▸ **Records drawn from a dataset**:
>>>>>

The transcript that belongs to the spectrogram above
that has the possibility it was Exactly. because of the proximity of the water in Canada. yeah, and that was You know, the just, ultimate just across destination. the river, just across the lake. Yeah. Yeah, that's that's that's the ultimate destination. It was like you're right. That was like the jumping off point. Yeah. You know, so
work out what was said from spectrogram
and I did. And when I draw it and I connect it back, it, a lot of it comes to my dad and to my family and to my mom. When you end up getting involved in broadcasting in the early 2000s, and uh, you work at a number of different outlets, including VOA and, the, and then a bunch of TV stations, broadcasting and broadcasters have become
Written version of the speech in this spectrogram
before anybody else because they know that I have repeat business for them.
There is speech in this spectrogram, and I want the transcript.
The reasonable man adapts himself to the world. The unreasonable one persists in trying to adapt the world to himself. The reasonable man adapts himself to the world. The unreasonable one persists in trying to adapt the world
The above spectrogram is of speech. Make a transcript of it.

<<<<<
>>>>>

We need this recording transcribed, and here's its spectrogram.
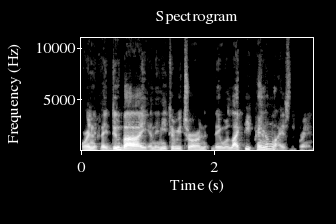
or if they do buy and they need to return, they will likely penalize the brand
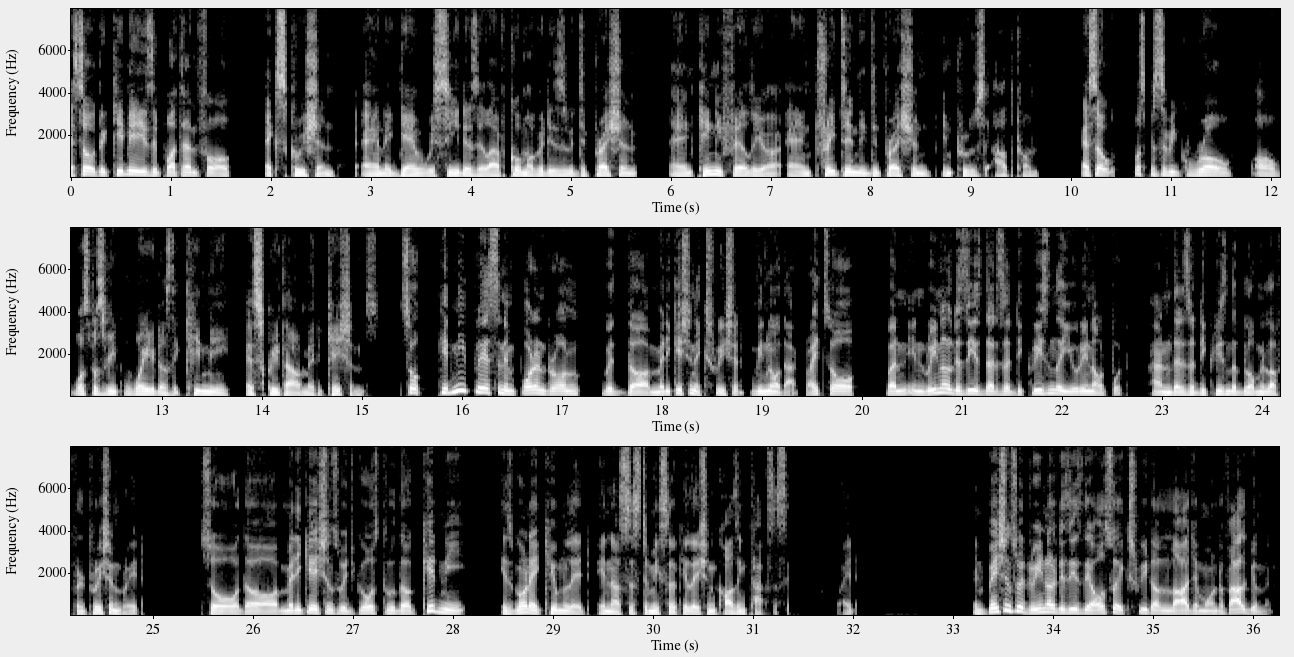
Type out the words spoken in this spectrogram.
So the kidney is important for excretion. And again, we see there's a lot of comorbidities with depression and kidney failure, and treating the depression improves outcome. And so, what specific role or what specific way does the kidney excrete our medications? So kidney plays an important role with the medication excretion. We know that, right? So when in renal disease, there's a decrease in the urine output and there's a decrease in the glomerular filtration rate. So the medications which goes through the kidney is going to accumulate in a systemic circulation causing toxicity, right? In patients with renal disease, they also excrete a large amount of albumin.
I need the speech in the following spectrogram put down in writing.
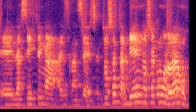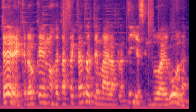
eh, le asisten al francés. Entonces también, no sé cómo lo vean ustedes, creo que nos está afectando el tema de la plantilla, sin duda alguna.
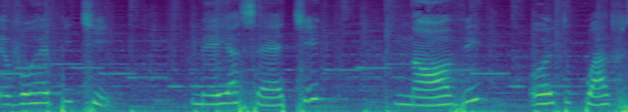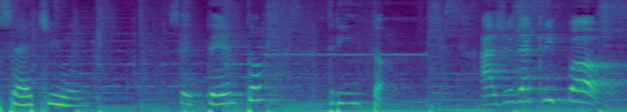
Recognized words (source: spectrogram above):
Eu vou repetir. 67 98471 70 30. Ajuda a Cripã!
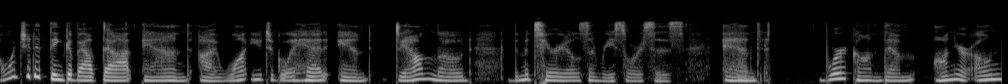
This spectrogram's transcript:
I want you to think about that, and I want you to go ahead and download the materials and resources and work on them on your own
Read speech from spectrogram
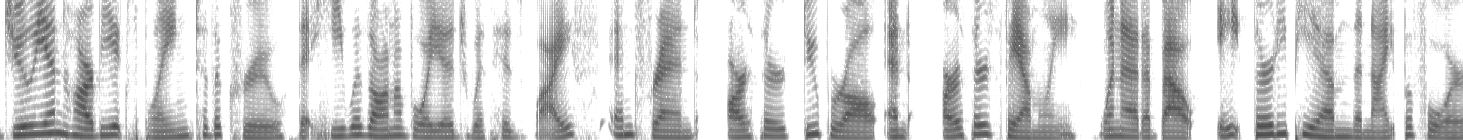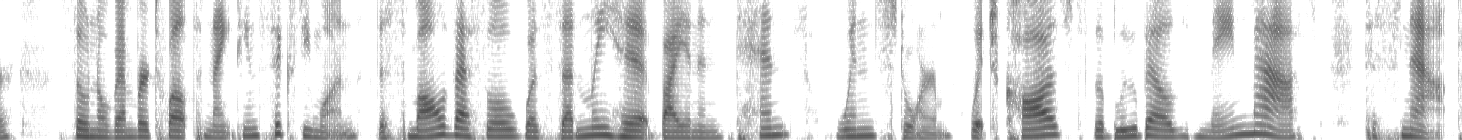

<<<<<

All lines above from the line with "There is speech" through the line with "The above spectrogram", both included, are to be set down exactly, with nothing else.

There is speech in this spectrogram, and I want the transcript.
The reasonable man adapts himself to the world. The unreasonable one persists in trying to adapt the world to himself. The reasonable man adapts himself to the world. The unreasonable one persists in trying to adapt the world
The above spectrogram is of speech. Make a transcript of it.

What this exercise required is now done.